People living in the Loop 1604/Blanco Road area are learning more about the state’s plan to create a diverging diamond at the congested North Side intersection, but some neighbors remain worried.
Concerns about construction and how the finished product could affect local communities surfaced during a spring forum organized by the Texas Department of Transportation at the San Antonio Shrine Auditorium.
Tim Fairbanks, president of the Blanco Bluffs Homeowners Association, said he and neighbors have a hard time entering and leaving their community during rush hours.
TxDOT proposes turning the Blanco/1604 intersection into an interchange known as a diverging diamond, where two directions of traffic on Blanco cross to the opposite side on both sides of the overpass.
The idea behind the diverging diamond, TxDOT has said, is to increase mobility on northbound and southbound Blanco, a state road, especially during morning and evening heavy traffic.
The diverging diamond alone will not help much, said Fairbanks, whose 168-home subdivision is just southwest of the Blanco/1604 intersection.
“This will continue until issues on Loop 1604 are addressed,” he added. “I think we’re putting the cart before the horse.”
According to TxDOT, the annual average daily traffic count on Blanco north of 1604 was 36,400 in 2017.
That number is projected to hit 41,450 in 2020, and rise to 70,300 by 2050. Peak-time traffic tends to stack up on the westbound and eastbound freeway frontage roads leading to Blanco.
Other proposed improvements for the intersection include additional turn lanes and medians at the interchange, and improved bicycle lanes, sidewalks and walkways.
TxDOT also plans to add frontage lanes along 1604 from Huebner Road to Stone Oak Parkway, widen existing bridges spanning Panther Springs Creek, and add a bridge over the creek to accommodate the new frontage lanes.
TxDOT representatives have said while they are not commonplace in Texas, diverging-diamond interchanges are known to increase safety for motorists at key intersections.
According to TxDOT, there’s an average of 25 vehicular collisions yearly on Blanco on or near 1604; there is an average of 29 crashes per year on the 1604 frontage roads. Crash rates on 1604 frontage roads and on Blanco are higher than the statewide average.
If the project proceeds as planned, the state would need to acquire 1.40 acres of additional rights of way around the intersection to accommodate new road construction.
None of those parcels would displace residents or businesses.
TxDOT has conducted an environmental analysis and found that noise barriers, as requested by some neighbors and merchants, are neither “feasible nor reasonable” for the intersection.
The state is also continuing talks with the U.S. Fish and Wildlife Service on how the project could affect endangered species known to live around the proposed site, which straddles the Edwards Aquifer Recharge Zone.
TxDOT expects to finalize schematics and get full environmental clearance by the end of this spring, and then begin right-of-way acquisition and utility adjustments a year from now.
Construction could begin in 2021 and last two years.
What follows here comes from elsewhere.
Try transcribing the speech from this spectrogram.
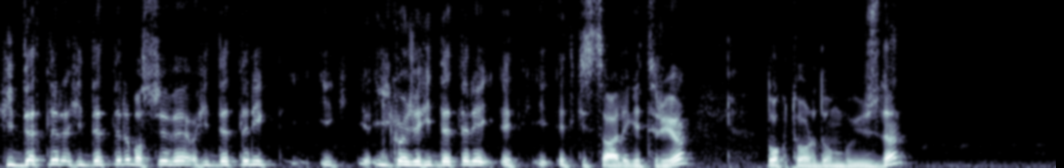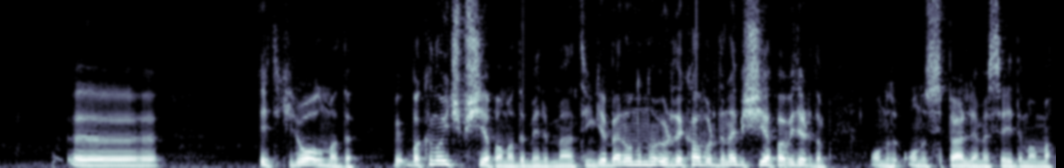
hiddetleri, hiddetleri basıyor ve hiddetleri ilk, ilk, ilk önce hiddetleri et, etkisiz hale getiriyor. Doktorduğum bu yüzden. Ee, etkili olmadı. Bakın o hiçbir şey yapamadı benim Manting'e. Ben onun ördek cover'ına bir şey yapabilirdim. Onu, onu siperlemeseydim ama.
The project currently has an estimated cost of $43 million in state and federal money.
Many area residents at the March 28 meeting had questions about TxDOT’s plan for Blanco and 1604, but a few are worried about unintended consequences.
Resident James Scott complained about speeding motorists on Blanco and neighboring residential roads. He also expressed concern that bike lanes and revamped pedestrian pathways would not work with the high level of traffic on a reconfigured interchange.
“I don’t think the best way to go about this is to force bicycles and pedestrians to a shared sidewalk,” Scott added.
Timberwood Park resident Cruz Gutierrez said his problem concerns traffic farther north of 1604, and about pedestrian paths in the same area.
Another area resident said the entrance to his gated neighborhood just off Blanco is short and is often the scene of motorists awaiting acknowledgement by a posted security guard to enter the community.
The man said he is concerned a drastic change in traffic habits around the 1604/Blanco intersection could worsen that situation.
Art Jacobson, a resident of The Vineyard, said turning left out of his neighborhood onto northbound Blanco during rush hour is difficult, and suggested something be done farther up the road at the Blanco/Huebner Road intersection.
“I’m hoping they’ll do something to alleviate the traffic at that light,” he said.